Parental role perceptions: Instrument development




Varnell, Gayle

Journal Title

Journal ISSN

Volume Title



The purpose of this study was to develop a reliable and valid instrument to measure perceptions of parental roles in expectant couples and to test four specific hypotheses related to parental roles. Using a theoretical framework that combined Roy's (1984) Adaptation Model with role theory from a symbolic interactionist perspective, the theoretical framework was formalized using Gibbs' (1972) model of theory construction. The word "parentization" was coined by the researcher to describe the specific socialization process related to the acquisition of parental role.

A review of the literature provided a theoretical framework for this study and the development of the Parental Roles Questionnaire. Four components of the variable concept, parental role, were identified and became the subscales for the instrument. Content validity was established in the pilot study.

An availability sampling procedure was used in this descriptive, comparative, and correlational study. The sample was comprised of 242 expectant couples.

The Parental Roles Questionnaire contained 12 items that addressed perceptions of parental roles of the respondent and 12 items that addressed their spouse's perceptions of parental roles. Three items addressed each of the four subscales of mothering behaviors, fathering behaviors, incorporating of norms, and childhood background. The Parental Roles Questionnaire also included 19 demographic questions. Reliability was established using Cronbach coefficient alpha. The Parental Roles Questionnaire had a Cronbach coefficient alpha of.5979 for the Maternal Parental Roles Questionnaire (MPRQ),.7099 for the Maternal Spouse Parental Roles Questionnaire (MSPRQ),.7043 for the Paternal Parental Roles Questionnaire (PPRQ), and.6978 for the Paternal Spouse Parental Roles Questionnaire (PSPRQ). Factor analysis confirmed the four factors identified from the review of the literature.

This study is the beginning of the conceptualization of parentization. More studies are needed to support these dimensions. This study has added to the body of knowledge about parental roles and the development of a theory of parentization.

The development of a parental roles questionnaire has demonstrated that parental roles is a measurable quantity and that varying levels of parental roles are perceived by individual couples. This instrument provides direction for further research on parental roles.

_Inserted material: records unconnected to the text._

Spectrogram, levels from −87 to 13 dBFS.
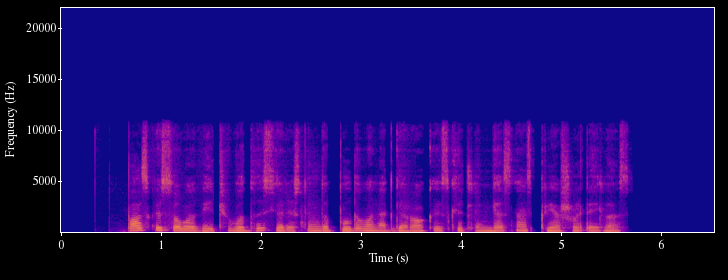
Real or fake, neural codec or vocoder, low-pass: fake; codec, 44.1 kHz, 2.6 kbps, DAC; 10.8 kHz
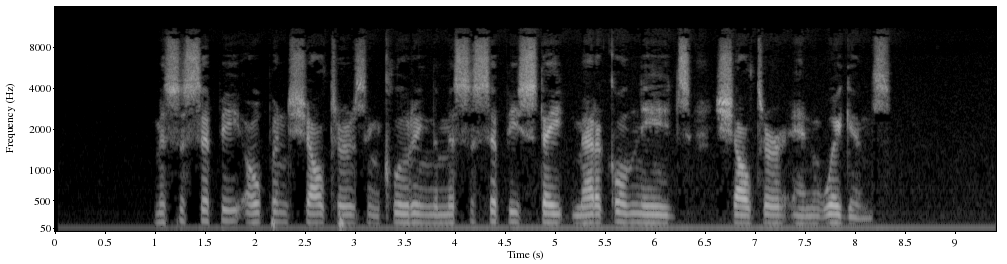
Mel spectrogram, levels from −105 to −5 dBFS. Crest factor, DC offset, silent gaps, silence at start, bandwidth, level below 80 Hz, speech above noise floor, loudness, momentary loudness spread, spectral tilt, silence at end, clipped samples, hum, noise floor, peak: 22 dB; under 0.1%; none; 1 s; 11.5 kHz; -66 dBFS; 33 dB; -42 LUFS; 12 LU; -2 dB/octave; 0 s; under 0.1%; none; -77 dBFS; -24 dBFS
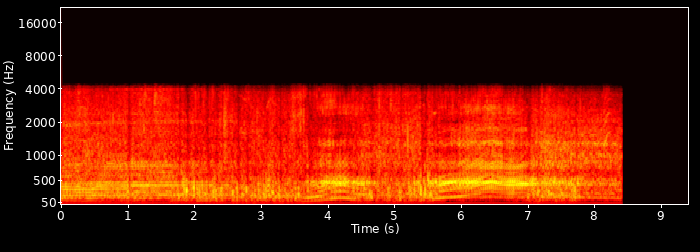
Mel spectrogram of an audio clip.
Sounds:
driving motorcycle
motorcycle

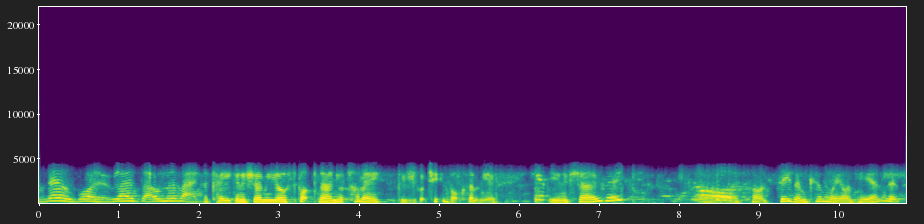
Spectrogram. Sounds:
speech

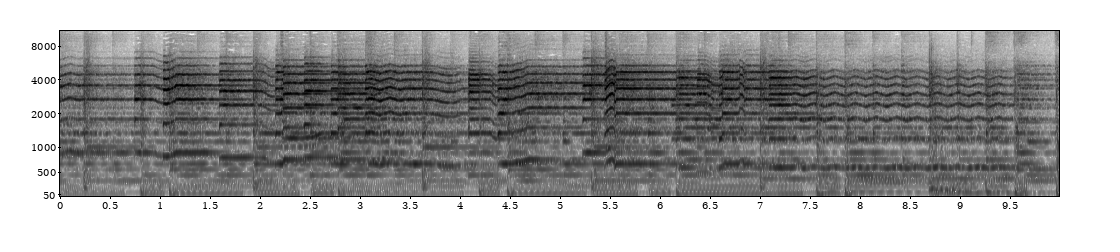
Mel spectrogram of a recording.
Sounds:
music
middle eastern music

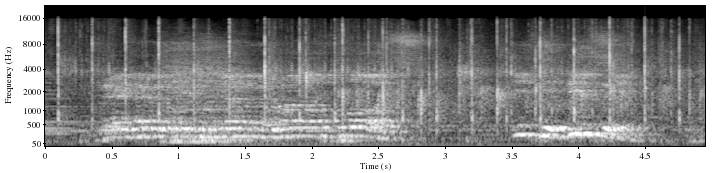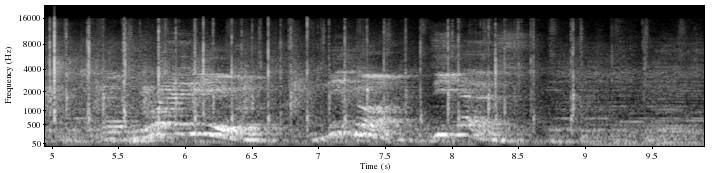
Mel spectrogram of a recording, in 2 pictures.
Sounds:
music
speech

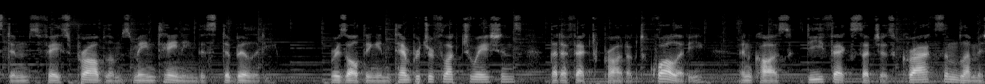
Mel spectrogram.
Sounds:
speech
music

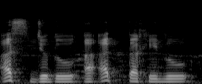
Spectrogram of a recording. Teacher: তো এই দুইটা শব্দ ছাড়াও আরও যত শব্দ যে জায়গায় দুইটা হামজা একসাথে এসেছে সেখানে উভয় হামজাই তাহকিক করে পড়তে হয়, অর্থাৎ তাহকিক বলতে শক্ত করে সিদ্দত সিফাত আদায় করেই উচ্চারণ করতে হয়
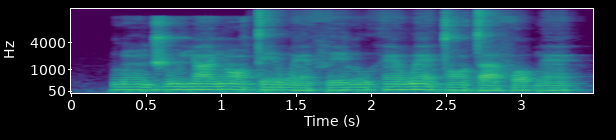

Parental roles, Expectant couples, Perceptions, Theory of parentization